The progress of art, considered with relation to these two principles, is as follows: — All art, in its origin, is national and religious. The feeling expressed is of far greater importance than the vehicle in which it is conveyed. The practical portion of early art is conventional: the spiritual is profoundly significant, confined in its range, narrow but exalted. An expression of the infinite by means of the beautiful, inadequate indeed as expression, but deeply interesting, as is all inadequate expression, to those who can read the intention through the uncertain and vague embodiment.
The second step in art is when the practical, resting on this deep spiritual basis, advances by means of individual powers, by the personal skill, set free from the national conventionality, yet still confined within certain bounds, the limit and frame, as it were, of true art; — a second expression of the infinite by the beautiful, in which the beauty and satisfactoriness of the expression balances the less deep significance of the idea.
In the first stage, the æsthetic element prevailed unconsciously; for neither taste nor the æsthetic principle has any conscious place in creative, but only in critical ages. The progress of criticism is the reverse of that of art. In the creative age, appreciation is simple, intuitive, passionate, of which the delight of the people in national songs, the passionate enthusiasm with which the Florentines welcomed Cimabue’s Madonna, are examples. When criticism springs up, it is first in the form of taste. The individual subjects the productions of art to his own personality. He says, “This is good, for it pleases me.” Of course, however perfect this taste may be, it is still limited by the individuality: it is based on the degree of pleasure and satisfaction conveyed by a work to a cultivated person. It comes to be really believed, that the end and object of art is to please. Art becomes a luxury; its pleasures can be bought and sold; its appreciation becomes more and more external.
Such was the condition of criticism, when the profound self-subordinating genius of Germany perceived, in the deep significance of ancient works, the presence of an element which the individual mind, with its standard of beauty, and its idea of gratification to the senses, was utterly unable to account for. The Germans went to school to their own ancient paintings, those singularly national works in which a childlike, simple, often unartistic exterior is made to convey the consciousness of the highest spiritual ideal.
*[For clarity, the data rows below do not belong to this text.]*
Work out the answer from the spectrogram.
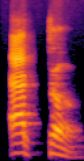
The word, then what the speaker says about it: actor: Still, the stress is on the first syllable, actor, right?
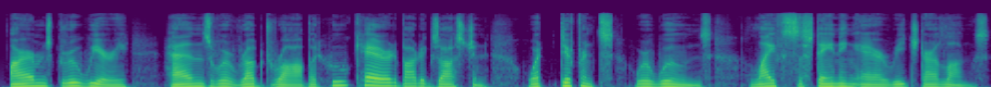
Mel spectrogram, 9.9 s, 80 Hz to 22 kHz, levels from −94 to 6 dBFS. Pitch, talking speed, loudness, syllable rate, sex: 120 Hz, 135 wpm, -20 LUFS, 4.3 syllables/s, male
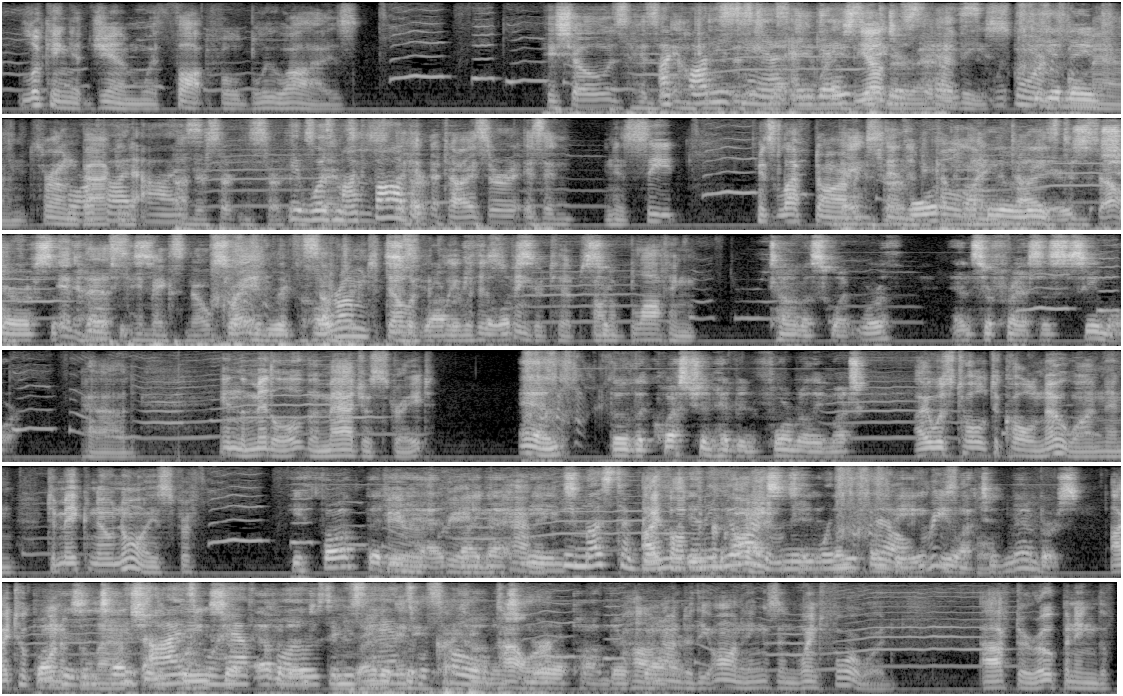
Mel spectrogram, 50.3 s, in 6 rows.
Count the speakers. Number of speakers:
4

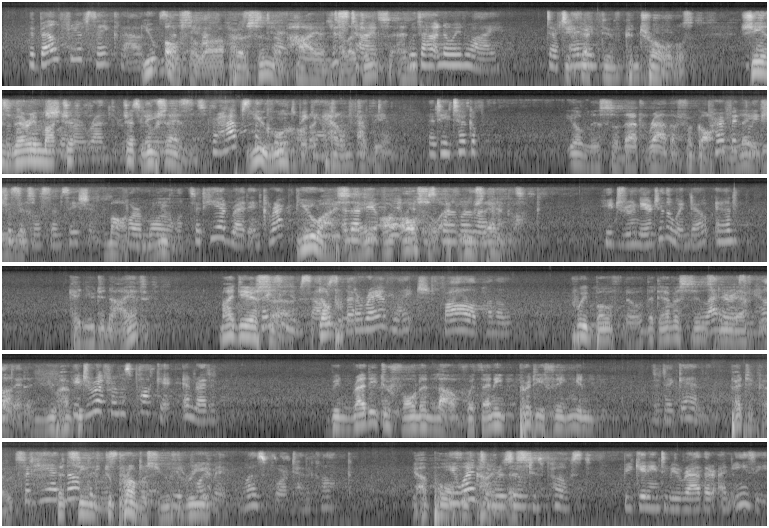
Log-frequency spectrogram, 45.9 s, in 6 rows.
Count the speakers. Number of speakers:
2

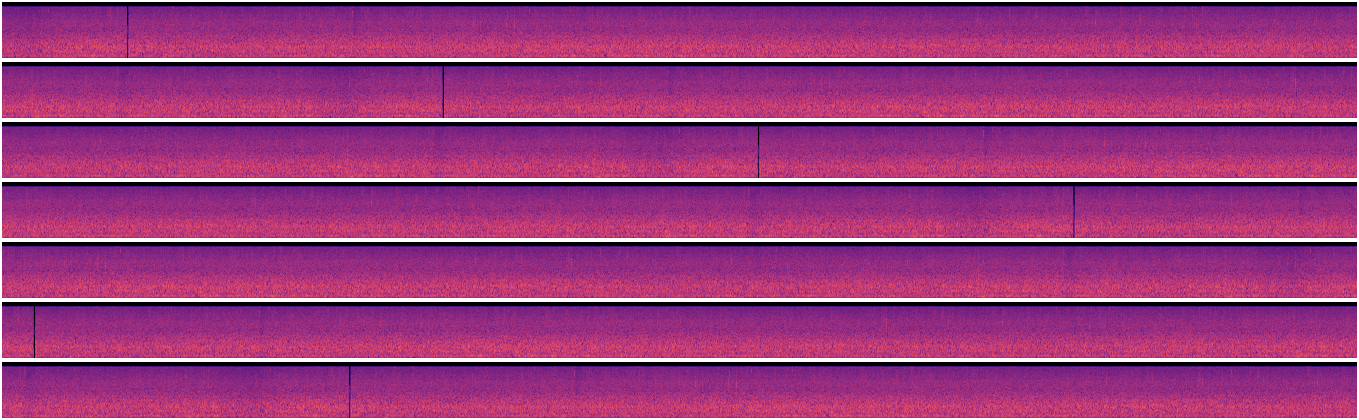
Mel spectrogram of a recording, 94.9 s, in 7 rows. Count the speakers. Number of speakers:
0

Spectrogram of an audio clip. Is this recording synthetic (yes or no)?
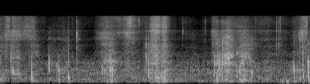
yes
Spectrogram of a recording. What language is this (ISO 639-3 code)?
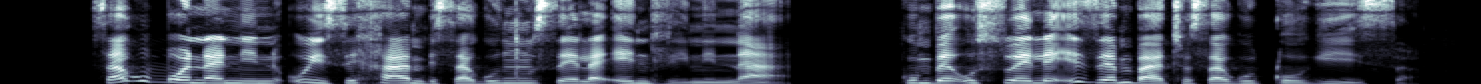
nde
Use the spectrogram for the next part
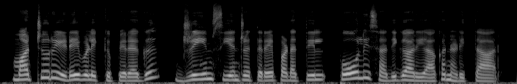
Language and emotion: Tamil, neutral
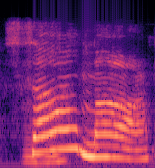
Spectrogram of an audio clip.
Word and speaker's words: summer: Summer. Porque las R al final no suenan casi. – Summer. En el inglés británico no suenan.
The word æsthetic is difficult of definition, because it is the watchword of a whole revolution in criticism. Like Whig and Tory it is the standard of a party; it marks the progress of an idea. It is as a watchword we use it, to designate, in our department, that phase in human progress which subordinates the individual to the general, that he may re-appear on a higher plane of individuality.
Source: Æsthetic Papers (Boston: The Editor, 1849) pp. 1-4